It was one of those alternate universe moments. Mason makes that catch and the Ravens are on their way to the playoffs. Instead he drops it and gives a hated rival new life.
It takes the brain power of someone who speaks 14 languages fluently and understands the contrapositive of the black hole infinity universe to comprehend all of the different playoff scenarios, but suffice it to say the Ravens now need to beat Oakland next week to secure a playoff spot and the Steelers must beat Miami and get some serious help. But Pittsburgh does have a shot.
The frustrating part about the Ravens, a truly great franchise, is that sometimes they blame the entire world without looking in the mirror. In his postgame news conference, Baltimore coach John Harbaugh was especially prickly with the press, acting as if the loss was the media's fault.

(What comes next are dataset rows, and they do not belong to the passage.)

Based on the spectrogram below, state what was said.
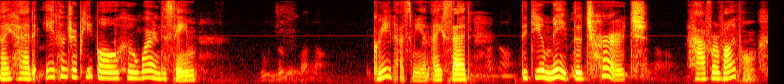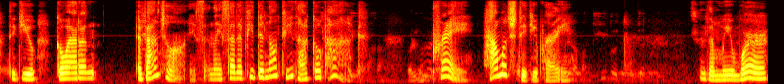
I had 800 people who were in the same grade as me, and I said, Did you make the church have revival? Did you go out and evangelize? And they said, If you did not do that, go back. Pray. How much did you pray? Then we were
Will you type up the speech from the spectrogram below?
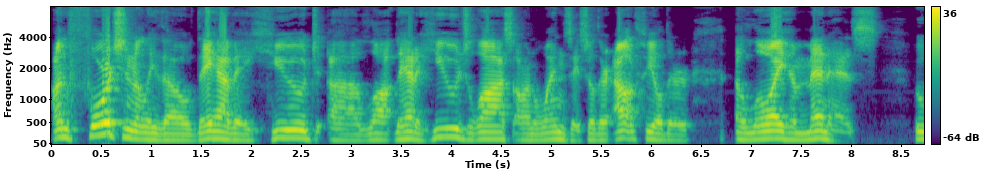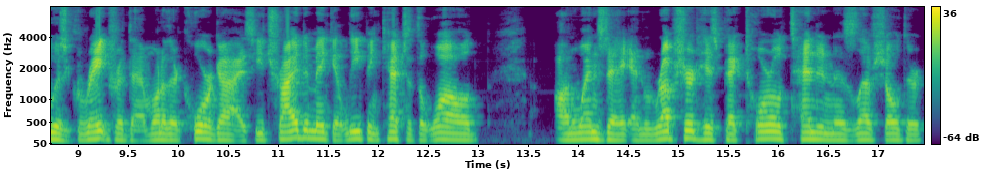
Unfortunately, though, they have a huge uh. They had a huge loss on Wednesday. So their outfielder, Eloy Jimenez, who was great for them, one of their core guys, he tried to make a leaping catch at the wall on Wednesday and ruptured his pectoral tendon in his left shoulder.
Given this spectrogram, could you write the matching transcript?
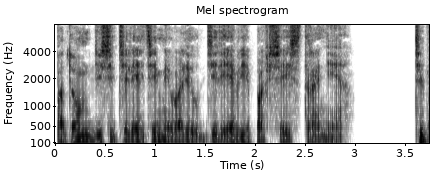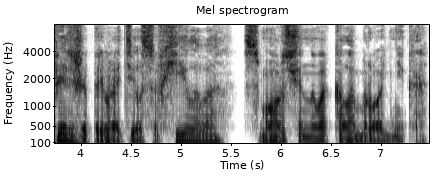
потом десятилетиями валил деревья по всей стране. Теперь же превратился в хилого, сморщенного колобродника,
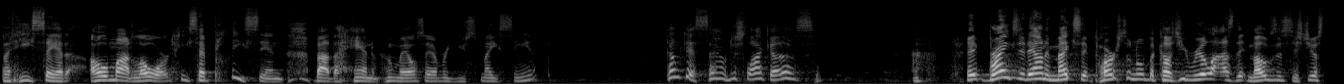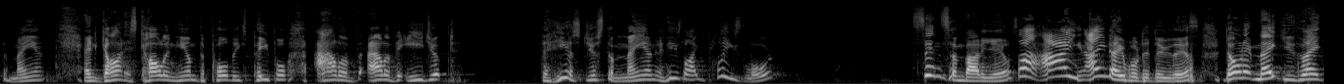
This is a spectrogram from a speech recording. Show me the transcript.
But he said, Oh, my Lord, he said, Please send by the hand of whom else ever you may send. Don't that sound just like us? It brings it down and makes it personal because you realize that Moses is just a man and God is calling him to pull these people out of, out of Egypt. That he is just a man and he's like, Please, Lord, Send somebody else. I, I, ain't, I ain't able to do this. Don't it make you think?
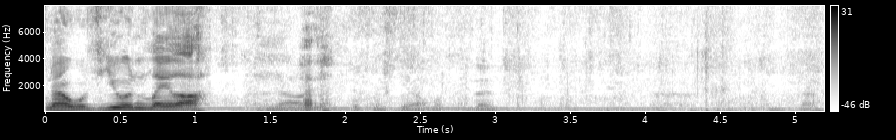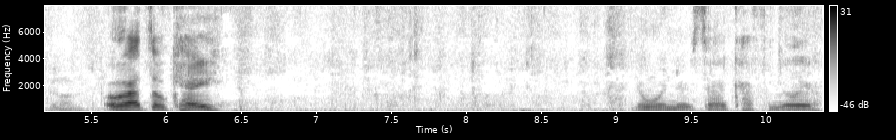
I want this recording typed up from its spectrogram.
No, with you and Layla. No, different deal. Then. Not gonna. Oh, that's okay. No wonder it sounded kind of familiar.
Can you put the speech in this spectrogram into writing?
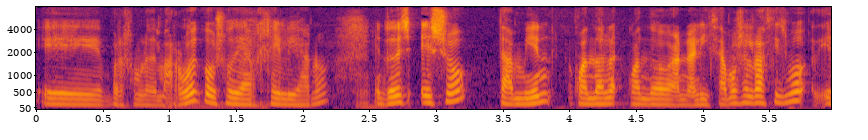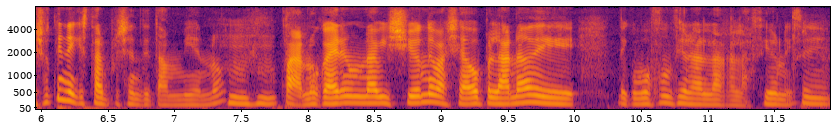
eh, por ejemplo, de Marruecos o de Argelia, ¿no? Entonces eso también cuando cuando analizamos el racismo eso tiene que estar presente también, ¿no? Para no caer en una visión demasiado plana de, de cómo funcionan las relaciones. Sí.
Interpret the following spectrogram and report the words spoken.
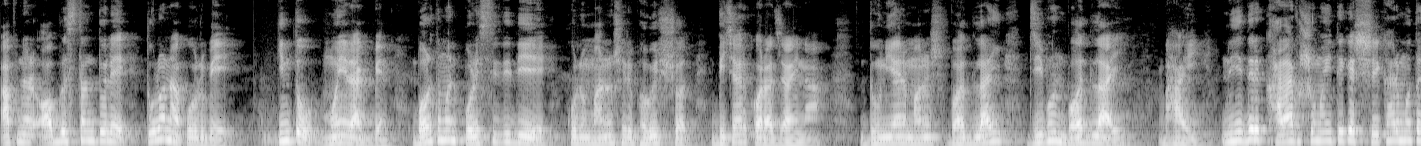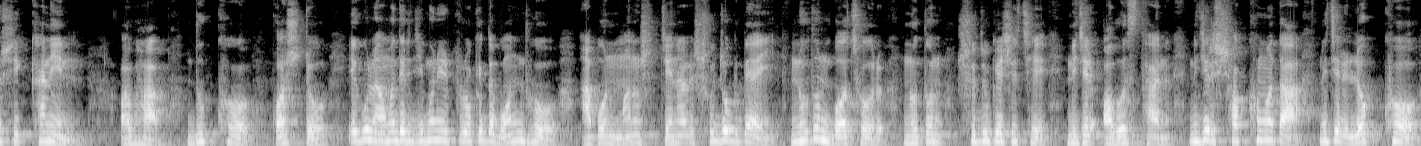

When asked about the 113 yards in penalties, Harbaugh entered into cantankerous mode.
"I think you guys can go to penalties if you want," he said. "You can point the finger at whatever you want. We're going to Oakland. We're going to play our hearts out every single week. Specific penalties we can talk about. You want to talk about a holding penalty here and there? You want to talk about illegal contact late in the game? Check what the rules said."
Meanwhile the Steelers are suddenly ornery again. They don't have that complete Super Bowl swagger back, but it's getting there. The team's chances of making the playoffs still remain slim, but there is definitely some nastiness remaining in their DNA.
They're fighting again.
"You know, like I just told the football team, this is our bed, but I like how they're laying in it," Steelers coach Mike Tomlin said. "Not dead yet."
Just one catch, an easy one, and they might have been.